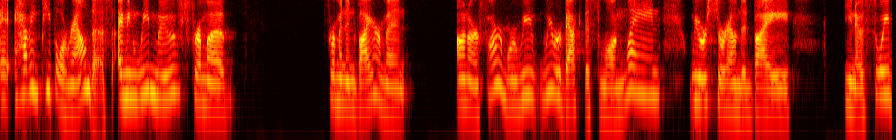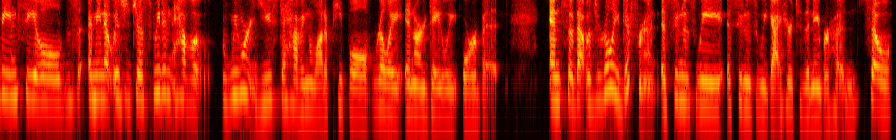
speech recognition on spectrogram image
Eh, having people around us. I mean, we moved from a from an environment on our farm where we we were back this long lane. We were surrounded by you know soybean fields i mean it was just we didn't have a we weren't used to having a lot of people really in our daily orbit and so that was really different as soon as we as soon as we got here to the neighborhood so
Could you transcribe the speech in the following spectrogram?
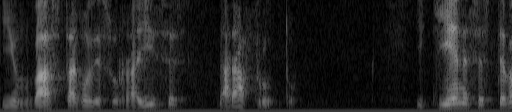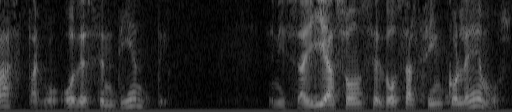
y un vástago de sus raíces dará fruto. ¿Y quién es este vástago o descendiente? En Isaías 11, 2 al 5 leemos,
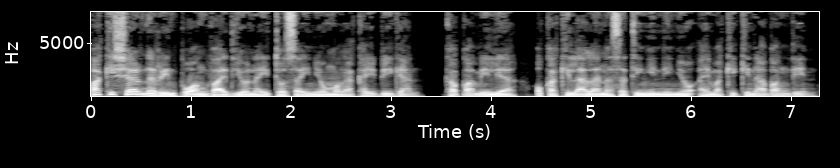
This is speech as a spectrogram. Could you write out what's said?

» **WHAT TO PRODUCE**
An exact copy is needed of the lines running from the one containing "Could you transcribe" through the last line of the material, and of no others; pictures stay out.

» **ANSWER SPACE**
Could you transcribe the speech in the following spectrogram?
y un vástago de sus raíces dará fruto. ¿Y quién es este vástago o descendiente? En Isaías 11, 2 al 5 leemos,
This is speech as a spectrogram. Could you write out what's said?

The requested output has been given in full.